MUSCAT: Japanese Prime Minister Shinzo Abe met Oman’s new sultan yesterday on his last leg of a Gulf tour amid regional tensions after the US killing of a top Iranian general. Abe and Haitham bin Tareq, who took office last week following the death of long-serving Sultan Qaboos, agreed to cooperate for regional stability and to develop their bilateral relations, said a Japanese foreign ministry statement.
Abe also offered his condolences for the death of Sultan Qaboos, who died Friday aged 79. Under Qaboos, Muscat acted as a regional and international go-between, including during a discreet dialogue between Tehran and Washington that led to a 2015 deal over Iran’s nuclear program. US President Donald Trump unilaterally withdrew from the accord in 2018, reimposing sanctions and a campaign of “maximum pressure” against Tehran. Abe’s Gulf trip had initially been thrown into doubt after the US drones killed the head of Iran’s Quds Force, Qasem Soleimani.
Iran responded by launching a barrage of missiles at bases hosting American troops in Iraq. But the Japanese premier’s five-day tour went ahead, including talks with top officials in Saudi Arabia and the United Arab Emirates. Abe has warned that military confrontation with Iran will impact global peace and stability. His comments came at the start of a five-day Gulf tour that had been thrown into doubt after Tehran responded to the attack on Qasem Soleimani by launching a barrage of missiles at bases hosting American troops in Iraq, prompting fears of all-out war.
But as those concerns receded, the Japanese premier decided to go ahead with the visit and on Sunday discussed regional tensions during an hour-long meeting with Saudi Crown Prince Mohammed bin Salman in northwestern Al-Ula province, according to foreign ministry spokesman Masato Ohtaka.
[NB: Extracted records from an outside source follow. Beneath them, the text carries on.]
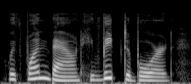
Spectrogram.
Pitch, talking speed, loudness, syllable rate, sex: 215 Hz, 190 wpm, -16 LUFS, 5.6 syllables/s, female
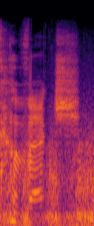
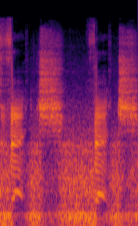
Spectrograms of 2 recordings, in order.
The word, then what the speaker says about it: kvetch: a little bit about, actually it's not kvetch. I say that accidentally from time to time. It's a Jewish word meaning, or not Jewish, Yiddish word meaning bitch, to complain. It's vetch, the K is silent.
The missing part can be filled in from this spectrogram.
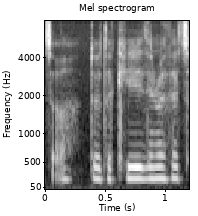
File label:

“Any military confrontation in the region that includes a country like Iran will have an impact not only on peace and stability in the region but the peace and stability of the whole world,” Abe said, according to Ohtaka. Abe called “on all relevant countries to engage in diplomatic efforts to defuse tensions”, Ohtaka added.
The spokesman said the two leaders agreed on working closely on maritime security in the region and discussed Tokyo’s decision to send a destroyer for intelligence activities along with two P-3C patrol aircraft to the Middle East. Japan, however, will not join a US-led coalition in the region. Tokyo has walked a fine line in balancing its key alliance with Washington and its longstanding relations and interests with Tehran. Ohtaka said that Abe stressed the importance of a continuous and stable Saudi oil supply to Japan. – AFP